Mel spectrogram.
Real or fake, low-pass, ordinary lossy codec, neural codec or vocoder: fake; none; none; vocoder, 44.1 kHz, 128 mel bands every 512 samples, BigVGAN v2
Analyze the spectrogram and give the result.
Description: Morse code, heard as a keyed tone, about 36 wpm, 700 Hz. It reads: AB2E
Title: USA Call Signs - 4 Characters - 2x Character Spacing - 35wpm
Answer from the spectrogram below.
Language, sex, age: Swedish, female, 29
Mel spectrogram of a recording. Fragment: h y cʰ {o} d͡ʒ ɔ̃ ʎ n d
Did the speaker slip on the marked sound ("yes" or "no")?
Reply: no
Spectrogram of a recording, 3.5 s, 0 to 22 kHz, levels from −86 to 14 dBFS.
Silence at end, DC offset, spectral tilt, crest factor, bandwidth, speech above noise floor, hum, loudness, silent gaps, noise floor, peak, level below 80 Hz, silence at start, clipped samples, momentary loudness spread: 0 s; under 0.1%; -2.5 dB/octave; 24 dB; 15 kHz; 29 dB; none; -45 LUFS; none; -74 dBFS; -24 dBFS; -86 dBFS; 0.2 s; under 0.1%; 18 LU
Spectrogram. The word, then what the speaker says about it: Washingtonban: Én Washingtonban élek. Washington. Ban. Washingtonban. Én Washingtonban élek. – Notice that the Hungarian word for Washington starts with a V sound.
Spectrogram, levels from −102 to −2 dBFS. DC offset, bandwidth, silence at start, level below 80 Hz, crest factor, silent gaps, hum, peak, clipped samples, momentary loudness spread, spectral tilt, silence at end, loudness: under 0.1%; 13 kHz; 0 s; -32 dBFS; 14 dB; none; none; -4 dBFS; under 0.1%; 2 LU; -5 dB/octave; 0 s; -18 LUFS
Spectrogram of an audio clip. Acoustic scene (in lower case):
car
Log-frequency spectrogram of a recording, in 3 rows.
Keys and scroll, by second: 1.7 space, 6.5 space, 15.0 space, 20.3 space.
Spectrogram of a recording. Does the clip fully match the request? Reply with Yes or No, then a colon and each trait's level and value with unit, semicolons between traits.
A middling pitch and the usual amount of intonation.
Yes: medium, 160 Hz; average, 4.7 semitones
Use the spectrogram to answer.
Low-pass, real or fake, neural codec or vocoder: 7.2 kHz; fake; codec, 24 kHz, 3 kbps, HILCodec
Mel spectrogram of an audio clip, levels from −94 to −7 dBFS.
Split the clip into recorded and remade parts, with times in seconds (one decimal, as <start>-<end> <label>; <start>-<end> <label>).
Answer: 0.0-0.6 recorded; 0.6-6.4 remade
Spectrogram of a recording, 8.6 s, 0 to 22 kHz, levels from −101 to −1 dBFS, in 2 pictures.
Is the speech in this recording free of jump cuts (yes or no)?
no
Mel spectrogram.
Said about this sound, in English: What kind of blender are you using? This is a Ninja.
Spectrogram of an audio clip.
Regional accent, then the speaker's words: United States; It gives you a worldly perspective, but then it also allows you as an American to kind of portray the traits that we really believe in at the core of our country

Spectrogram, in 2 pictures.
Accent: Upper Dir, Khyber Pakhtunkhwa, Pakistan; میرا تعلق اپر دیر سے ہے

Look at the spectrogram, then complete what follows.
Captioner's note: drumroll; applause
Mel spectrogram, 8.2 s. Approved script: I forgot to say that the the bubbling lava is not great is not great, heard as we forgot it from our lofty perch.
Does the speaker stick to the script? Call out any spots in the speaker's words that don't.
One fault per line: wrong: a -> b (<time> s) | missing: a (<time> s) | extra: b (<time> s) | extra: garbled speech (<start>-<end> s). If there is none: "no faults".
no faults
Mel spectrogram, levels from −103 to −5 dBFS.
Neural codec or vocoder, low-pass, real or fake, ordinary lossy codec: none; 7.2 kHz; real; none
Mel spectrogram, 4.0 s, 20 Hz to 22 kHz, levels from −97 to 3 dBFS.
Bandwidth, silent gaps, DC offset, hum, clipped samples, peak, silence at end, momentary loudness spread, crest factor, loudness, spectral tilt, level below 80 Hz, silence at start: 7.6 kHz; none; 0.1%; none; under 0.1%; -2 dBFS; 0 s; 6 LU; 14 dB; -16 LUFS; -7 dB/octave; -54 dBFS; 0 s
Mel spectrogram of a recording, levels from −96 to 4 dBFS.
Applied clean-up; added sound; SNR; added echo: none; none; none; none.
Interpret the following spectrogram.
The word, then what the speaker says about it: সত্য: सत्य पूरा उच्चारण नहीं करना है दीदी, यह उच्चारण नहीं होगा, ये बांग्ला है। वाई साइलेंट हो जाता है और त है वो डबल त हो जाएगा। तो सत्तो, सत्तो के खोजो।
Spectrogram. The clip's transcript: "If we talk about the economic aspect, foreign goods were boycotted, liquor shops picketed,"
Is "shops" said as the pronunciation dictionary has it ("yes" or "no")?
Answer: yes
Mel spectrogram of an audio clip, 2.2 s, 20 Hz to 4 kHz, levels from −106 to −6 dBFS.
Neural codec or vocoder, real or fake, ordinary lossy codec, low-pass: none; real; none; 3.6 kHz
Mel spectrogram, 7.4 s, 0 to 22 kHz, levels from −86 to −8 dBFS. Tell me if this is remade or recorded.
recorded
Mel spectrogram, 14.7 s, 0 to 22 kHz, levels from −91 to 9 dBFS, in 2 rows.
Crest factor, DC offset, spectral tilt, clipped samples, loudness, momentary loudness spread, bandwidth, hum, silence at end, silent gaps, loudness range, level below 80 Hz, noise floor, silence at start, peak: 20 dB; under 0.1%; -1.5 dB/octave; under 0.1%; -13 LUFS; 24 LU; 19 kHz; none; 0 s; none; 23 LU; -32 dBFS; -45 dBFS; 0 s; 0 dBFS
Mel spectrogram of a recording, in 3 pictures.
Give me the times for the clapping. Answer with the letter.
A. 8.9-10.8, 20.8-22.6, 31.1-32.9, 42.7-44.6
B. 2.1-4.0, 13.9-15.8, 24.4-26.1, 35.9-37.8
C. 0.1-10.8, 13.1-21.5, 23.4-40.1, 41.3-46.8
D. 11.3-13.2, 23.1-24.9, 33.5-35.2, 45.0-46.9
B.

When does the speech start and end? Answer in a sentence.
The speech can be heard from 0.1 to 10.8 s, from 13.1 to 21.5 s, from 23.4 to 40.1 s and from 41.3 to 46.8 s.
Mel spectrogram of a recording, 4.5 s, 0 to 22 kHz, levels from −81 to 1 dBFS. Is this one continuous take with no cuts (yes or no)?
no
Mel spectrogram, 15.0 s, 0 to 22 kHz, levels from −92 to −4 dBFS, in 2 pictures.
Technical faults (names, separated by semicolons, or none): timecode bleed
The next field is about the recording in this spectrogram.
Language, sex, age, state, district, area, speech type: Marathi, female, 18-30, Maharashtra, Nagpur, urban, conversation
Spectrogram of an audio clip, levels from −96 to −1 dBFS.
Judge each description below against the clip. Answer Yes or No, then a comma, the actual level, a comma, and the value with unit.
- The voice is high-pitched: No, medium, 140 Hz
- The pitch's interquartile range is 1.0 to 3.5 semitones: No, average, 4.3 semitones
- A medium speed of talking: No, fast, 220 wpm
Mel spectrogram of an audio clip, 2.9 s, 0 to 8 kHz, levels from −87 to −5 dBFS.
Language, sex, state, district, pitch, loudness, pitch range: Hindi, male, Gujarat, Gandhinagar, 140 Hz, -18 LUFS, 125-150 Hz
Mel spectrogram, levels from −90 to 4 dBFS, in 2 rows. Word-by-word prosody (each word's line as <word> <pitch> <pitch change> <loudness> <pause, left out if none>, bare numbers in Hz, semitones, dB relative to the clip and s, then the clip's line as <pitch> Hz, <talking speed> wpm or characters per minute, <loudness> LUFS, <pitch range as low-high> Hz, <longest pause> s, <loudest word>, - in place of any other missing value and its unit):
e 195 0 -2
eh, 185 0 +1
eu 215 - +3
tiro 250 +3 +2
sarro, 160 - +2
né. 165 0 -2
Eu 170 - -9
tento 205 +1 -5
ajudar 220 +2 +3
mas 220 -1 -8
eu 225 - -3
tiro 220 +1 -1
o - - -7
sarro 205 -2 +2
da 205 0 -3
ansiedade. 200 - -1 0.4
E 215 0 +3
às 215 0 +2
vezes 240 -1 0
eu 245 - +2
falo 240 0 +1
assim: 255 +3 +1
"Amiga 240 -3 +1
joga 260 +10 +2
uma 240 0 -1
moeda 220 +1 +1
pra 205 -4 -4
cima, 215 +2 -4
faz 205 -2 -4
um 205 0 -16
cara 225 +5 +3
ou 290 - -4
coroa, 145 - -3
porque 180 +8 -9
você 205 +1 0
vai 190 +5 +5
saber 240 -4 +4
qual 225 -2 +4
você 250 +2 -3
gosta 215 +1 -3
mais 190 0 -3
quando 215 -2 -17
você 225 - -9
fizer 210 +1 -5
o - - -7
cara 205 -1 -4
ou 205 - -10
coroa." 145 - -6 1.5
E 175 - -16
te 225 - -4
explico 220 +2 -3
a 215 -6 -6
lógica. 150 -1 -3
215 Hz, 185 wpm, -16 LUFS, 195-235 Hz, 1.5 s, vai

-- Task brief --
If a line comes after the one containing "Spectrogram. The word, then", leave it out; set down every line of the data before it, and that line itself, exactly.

-- Exercise response --
Mel spectrogram.
Real or fake, low-pass, ordinary lossy codec, neural codec or vocoder: fake; none; none; vocoder, 44.1 kHz, 128 mel bands every 512 samples, BigVGAN v2
Analyze the spectrogram and give the result.
Description: Morse code, heard as a keyed tone, about 36 wpm, 700 Hz. It reads: AB2E
Title: USA Call Signs - 4 Characters - 2x Character Spacing - 35wpm
Answer from the spectrogram below.
Language, sex, age: Swedish, female, 29
Mel spectrogram of a recording. Fragment: h y cʰ {o} d͡ʒ ɔ̃ ʎ n d
Did the speaker slip on the marked sound ("yes" or "no")?
Reply: no
Spectrogram of a recording, 3.5 s, 0 to 22 kHz, levels from −86 to 14 dBFS.
Silence at end, DC offset, spectral tilt, crest factor, bandwidth, speech above noise floor, hum, loudness, silent gaps, noise floor, peak, level below 80 Hz, silence at start, clipped samples, momentary loudness spread: 0 s; under 0.1%; -2.5 dB/octave; 24 dB; 15 kHz; 29 dB; none; -45 LUFS; none; -74 dBFS; -24 dBFS; -86 dBFS; 0.2 s; under 0.1%; 18 LU
Spectrogram. The word, then what the speaker says about it: Washingtonban: Én Washingtonban élek. Washington. Ban. Washingtonban. Én Washingtonban élek. – Notice that the Hungarian word for Washington starts with a V sound.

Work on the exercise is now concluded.